Why It’s Good: This is maybe the boldest studio picture of the new millennium, which is saying something coming from a filmmaker with no shortage of bold films to his credit. Darren Aronofsky’s biblical, environmental, and artistic allegory is like an arthouse theme park ride, where Jennifer Lawrence and Javier Bardem shepherd us through a house of horrors that just so happens to work as an allegory for the totality of human existence and humanity’s relationship to the earth. The looseness of the allegory makes the film work on multiple thematic levels, while the sheer filmmaker verve on display, best exemplified in the remarkable final 20-minute stretch, is nightmarish and exhilarating. Few films are as thematically potent and visceral as mother!—exclamation point fully earned.
8. I, Daniel Blake (dir. Ken Loach)
What It’s About: An electrician (Dave Johns) befriends a young single mother (Hayley Squires) as he falls through the cracks of Britain’s welfare system.
Why It’s Good: I don’t usually go for politically-motivated works, but 2017 was a weird year and I, Daniel Blake was so moving and exceptionally-observed that I found myself rallying to the film’s anti-austerity, pro-social justice stance.
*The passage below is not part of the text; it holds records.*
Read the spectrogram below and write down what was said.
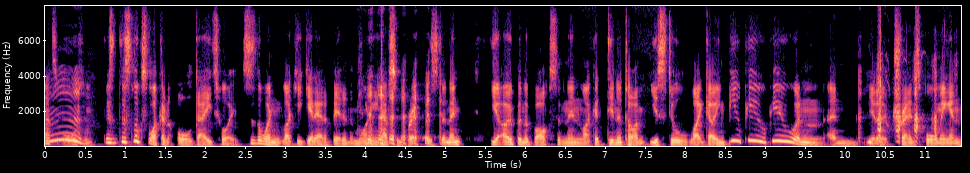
that's mm. awesome. This this looks like an all day toy. This is the one like you get out of bed in the morning, have some breakfast, and then you open the box, and then like at dinner time, you're still like going pew pew pew, and and you know transforming and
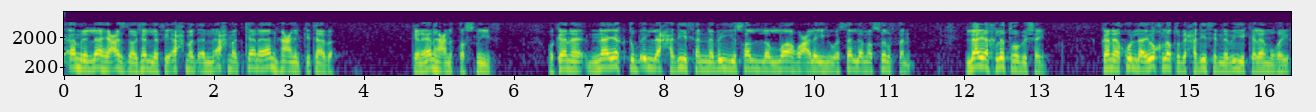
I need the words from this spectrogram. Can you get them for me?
أمر الله عز وجل في أحمد أن أحمد كان ينهى عن الكتابة كان ينهى عن التصنيف. وكان لا يكتب إلا حديث النبي صلى الله عليه وسلم صرفا لا يخلطه بشيء. كان يقول لا يخلط بحديث النبي كلام غير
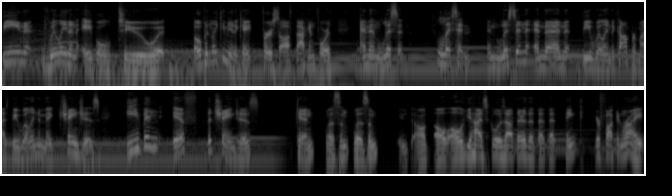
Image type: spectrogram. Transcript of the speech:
being willing and able to openly communicate, first off, back and forth, and then listen. listen And listen and then be willing to compromise, be willing to make changes. Even if the changes, Ken, listen, listen. All, all, all of you high schoolers out there that, that, that think you're fucking right,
That the film aligns with my burgeoning leftist politics explains part of my reaction to it, but more than that, the film showcases a deep sympathy for ordinary human beings and a righteous anger at injustices good people have to endure. You shouldn’t have to love Jeremy Corbyn to appreciate this film’s portrait of the life of the working poor.
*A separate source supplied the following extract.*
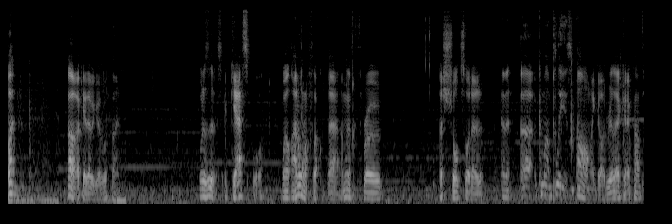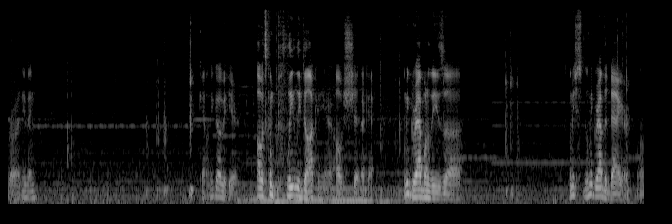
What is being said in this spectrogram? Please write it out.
What? Oh, okay, there we go. We're fine. What is this? A gas spore. Well, I don't want to fuck with that. I'm going to throw a short sword at it. And then, uh, come on, please. Oh my god, really? Okay, I can't throw anything. Okay, let me go over here. Oh, it's completely dark in here. Oh shit, okay. Let me grab one of these, uh... Let me just, let me grab the dagger. Well,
9. Star Wars: The Last Jedi (dir. Rian Johnson)
What It’s About: The ragtag Resistance, led by General Leia Organa (Carrie Fisher), tries to escape the clutches of the First Order and live to fight another day while Rey (Daisy Ridley) tries to convince the last Jedi, Luke Skywalker (Mark Hamill), to abandon his exile and help restore peace to the galaxy.
Why It’s Good: As you can see from our Roundtable Episodes, The Last Jedi is a divisive film, but there’s a lot to recommend it, even if (like me) you don’t embrace every aspect of its themes and have reservations about its treatment of Luke Skywalker. While it didn’t deliver what I wanted as a diehard Star Wars fan, it did deliver rousing entertainment, while also making me reconsider notions of heroism and the balance between Light and Dark. Few blockbusters have so surprised me with their turns of narrative or their flashes of visual imagination. As a Star Wars film, it may leave a little to be desired, but as a big Hollywood movie, it’s exceptional.
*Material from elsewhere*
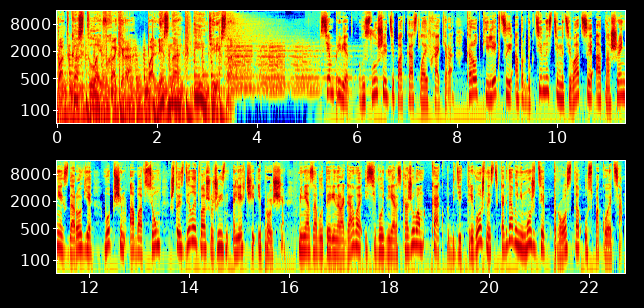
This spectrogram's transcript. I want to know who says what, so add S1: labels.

10. Good Time (dir. Josh and Benny Safdie)
What It’s About: A low-life criminal (Robert Pattinson) tries to rescue his mentally-challenged brother (Benny Safdie) from police custody after a bank job gone wrong.
Why It’s Good: Good Time is a rush of gritty verve with a heart as big as the Ritz. As another entry in the hallowed subgenre of “one crazy night” films, Good Time delivers spectacularly, while also providing some well-defined character drama along the way. It swerves from one narrative detour to another as Robert Pattinson’s desperate, manipulative Connie tries every possible avenue to save his brother. Along the way, it paints each person he meets with a brush of sympathy. Good Time is a rush, but it’s also deeply empathetic filmmaking. I’m probably underrating it by having it so low on this list.
The Next 10 (In Alphabetical Order)
Alien: Covenant (dir. Ridley Scott)
The Disaster Artist (dir. James Franco)
Get Out (dir. Jordan Peele)
John Wick: Chapter 2 (dir. Chad Stahelski)
Lady Bird (dir. Greta Gerwig)
Mudbound (dir. Dee Rees)
Personal Shopper (dir. Olivier Assayas)
The Post (dir. Steven Spielberg)
Valerian and the City of a Thousand Planets (dir. Luc Besson)
Your Name (dir. Makoto Shinkai)